**Task directions**
Would you repeat each line below exactly, without the pictures?

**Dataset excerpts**
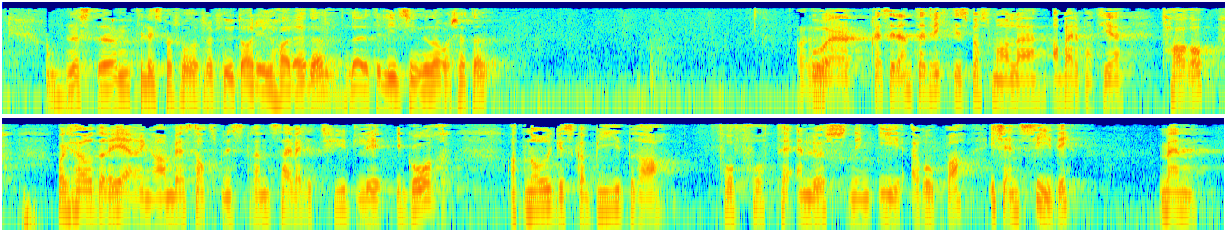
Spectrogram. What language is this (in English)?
Norwegian Nynorsk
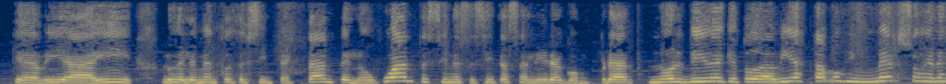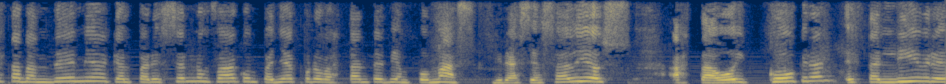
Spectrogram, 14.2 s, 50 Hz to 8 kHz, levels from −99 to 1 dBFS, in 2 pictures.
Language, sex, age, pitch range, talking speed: Spanish, female, 30-49, 250-315 Hz, 175 wpm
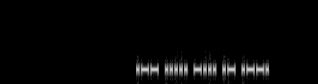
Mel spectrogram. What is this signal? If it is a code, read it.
Morse code, heard as a keyed tone, about 50 wpm, 700 Hz. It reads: W5BAP
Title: USA Call Signs - 5 Characters - 50wpm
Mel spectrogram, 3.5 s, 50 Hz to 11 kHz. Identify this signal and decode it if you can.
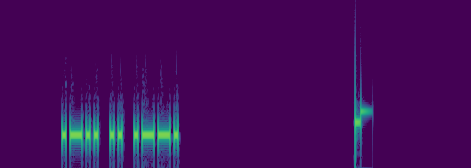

**Output for this exercise**
Spectrogram. What language is this (in English)?
Norwegian Nynorsk
Spectrogram, 14.2 s, 50 Hz to 8 kHz, levels from −99 to 1 dBFS, in 2 pictures.
Language, sex, age, pitch range, talking speed: Spanish, female, 30-49, 250-315 Hz, 175 wpm
Mel spectrogram. What is this signal? If it is a code, read it.
Morse code, heard as a keyed tone, about 50 wpm, 700 Hz. It reads: W5BAP
Title: USA Call Signs - 5 Characters - 50wpm
Mel spectrogram, 3.5 s, 50 Hz to 11 kHz. Identify this signal and decode it if you can.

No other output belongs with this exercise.